Last week new Foreign Affairs Minister Rob Nicholson continued a Harper government tradition of lauding deceased Saudi royalty. In a release the MP from Niagara Falls said he was "deeply saddened to learn of the passing of His Royal Highness Prince Saud Al-Faisal" and "impressed by his distinguished career serving the people of Saudi Arabia." Of course, Nicholson omitted any mention of the former Saudi foreign minister's efforts to undermine the Arab Spring democracy movement or arm the fundamentalist opposition to Syrian dictator Bashar Assad, which has led to the Islamic State of Iraq and the Levant.
There's nothing wrong with raising concerns about respect for privacy with regard to certain commercial practices. But the quantity and quality of data collected, the use to which they are put, and the potential violations of respect for privacy have nothing in common with those of governments and their spy agencie

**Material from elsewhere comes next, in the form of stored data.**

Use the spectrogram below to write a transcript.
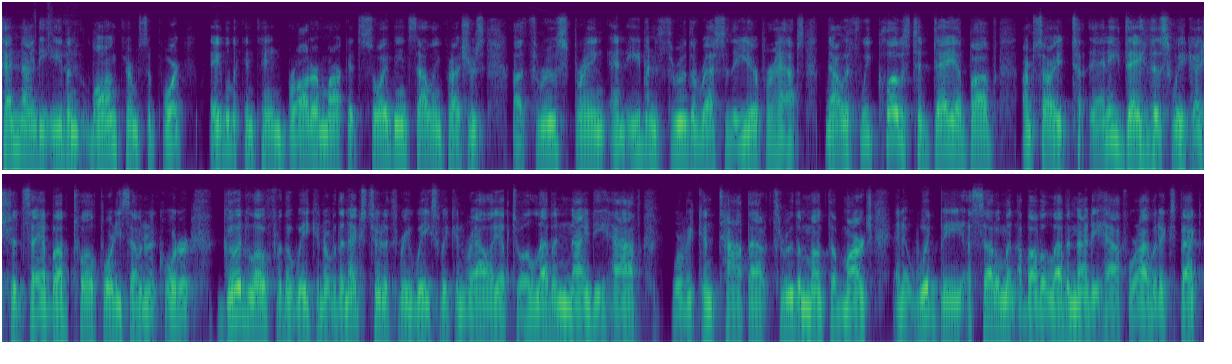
1090 even long term support, able to contain broader market soybean selling pressures uh, through spring and even through the rest of the year, perhaps. Now, if we close today above, I'm sorry, t- any day this week, I should say, above 1247 and a quarter, good low for the week. And over the next two to three weeks, we can rally up to 1190 half, where we can top out through the month of March. And it would be a settlement above 1190 half, where I would expect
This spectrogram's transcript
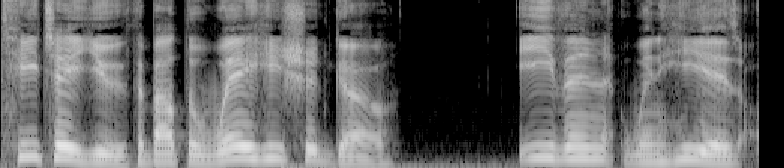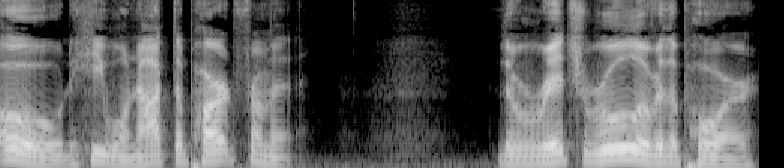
Teach a youth about the way he should go. Even when he is old, he will not depart from it. The rich rule over the poor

So much for all the buzz around The Fifth Estate, Bill Condon's frustratingly flat dramatization of the formation, triumphs, and sundering of WikiLeaks, the anarchist information-sharing website. Relying on tight close-ups and lengthy speeches, there is a distinctly made-for-TV feel to the proceedings which even great performances couldn't have overcome. But sadly, the biggest misstep falls on the shoulders of Benedict Cumberbatch.

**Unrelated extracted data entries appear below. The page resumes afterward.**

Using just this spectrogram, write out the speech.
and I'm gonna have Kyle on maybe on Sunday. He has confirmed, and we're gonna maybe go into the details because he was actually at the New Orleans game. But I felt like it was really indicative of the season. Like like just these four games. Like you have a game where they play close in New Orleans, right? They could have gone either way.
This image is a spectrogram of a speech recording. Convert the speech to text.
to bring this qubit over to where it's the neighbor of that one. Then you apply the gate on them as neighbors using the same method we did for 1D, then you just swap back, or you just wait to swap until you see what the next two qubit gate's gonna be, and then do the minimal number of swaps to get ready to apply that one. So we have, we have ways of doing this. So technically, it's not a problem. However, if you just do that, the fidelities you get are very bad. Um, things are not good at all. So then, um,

Long ago TIFF went from showcasing great movies to premiering great movies that matter. This year's opening-night gala promises to be a landmark occasion for the film world and society at large. The Toronto International Film Festival landed the world premiere of The Fifth Estate, a movie about WikiLeaks and its controversial founder Julian Assange.

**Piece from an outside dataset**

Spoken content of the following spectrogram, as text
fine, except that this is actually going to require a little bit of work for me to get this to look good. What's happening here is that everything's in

We've learned an incredible amount about how governments scheme, conspire, collude, connive and lie, both to each other and to the people who elected them. Which is why my nomination for the next Nobel Peace Prize is WikiLeaks and its three great whistleblowers -- Julian Assange, Bradley Manning and Edward Snowden.
Our government may say that we're engaging the Saudis to foster reform in the kingdom. Apartheid South Africa's allies made similar arguments, calling for "constructive engagement" with the racist regime. Thankfully, Canada rejected that approach and led the world on sanctions, which hastened the end of apartheid.
According to Mashable, Aaron Swartz may have been a source for Wikileaks. If looked at in light of the U.S. vendetta against Wikileaks, their extreme overreaction to Swartz's "copyright violations" involving academic journals suddenly makes sense. The Government's response to Wikileaks has been nothing less than rabid.
So there I am in my last column agonizing over whether Canada should ban that obscene and hateful Internet video called Innocence of Muslims, when it occurs to me that it might be a really good idea to come up with an example of freedom of speech in action. Something easily understandable. Something vivid. Something gutsy.
Julian Assange faces an Interpol order for his extradition to Sweden for the crime of sexual assault, though he has sought asylum to avoid these charges (among others). This case infuriates me: as a Swedish woman, a feminist, and someone who works to promote sex as passionate and beautiful act within the adult industry. Rape is a gross power play and the message to victims needs to be that, though they were violated, they can regain control through reporting their rape. I understand that many have no faith in the legal and political system, and that Assange is responsible for a lot of disillusionment in this regard.
So a left-wing British MP and Republican Representative from Missouri walk into a bar... Rep. Todd Akin and the garrulous George Galloway would certainly do well to have a drink together one of these nights. Regardless of the fact they both exist on opposite ends of the political spectrum, their backwards, dangerous, women-hating views on rape are eerily similar.
We don't usually get into foreign affairs over here at Media Bites, but sometimes life just hands you one of those weeks where nothing on the domestic seems to be turning anyone's journalistic crank. This weekend Canada's papers were filled mostly with chatter about noted Internet Deep Throat/ Simpsons guest star Julian Assange, and his recent Ecuadorian embassy-squatting shenanigans in England. None of the glitz and glamor of a Jason Kenney story, I grant you, but we'll just have to make due.
If further evidence was necessary to prove that WikiLeaks founder Julian Assange is a man of limited and flexible ethics, well, the guy himself has provided it. Instead of returning to his place of overnight confinement as decreed in his bail agreement, Assange sought refuge in London's Ecuadorian embassy and applied for political asylum.
These are my very own, real leaked documents about the fact that traditional, general-interest journalism is the crucial cornerstone of democracy and that social media threatens to destroy that cornerstone. They're written by students studying journalism. If you have any interest in Canadian journalism in our Canadian democracy you should read them.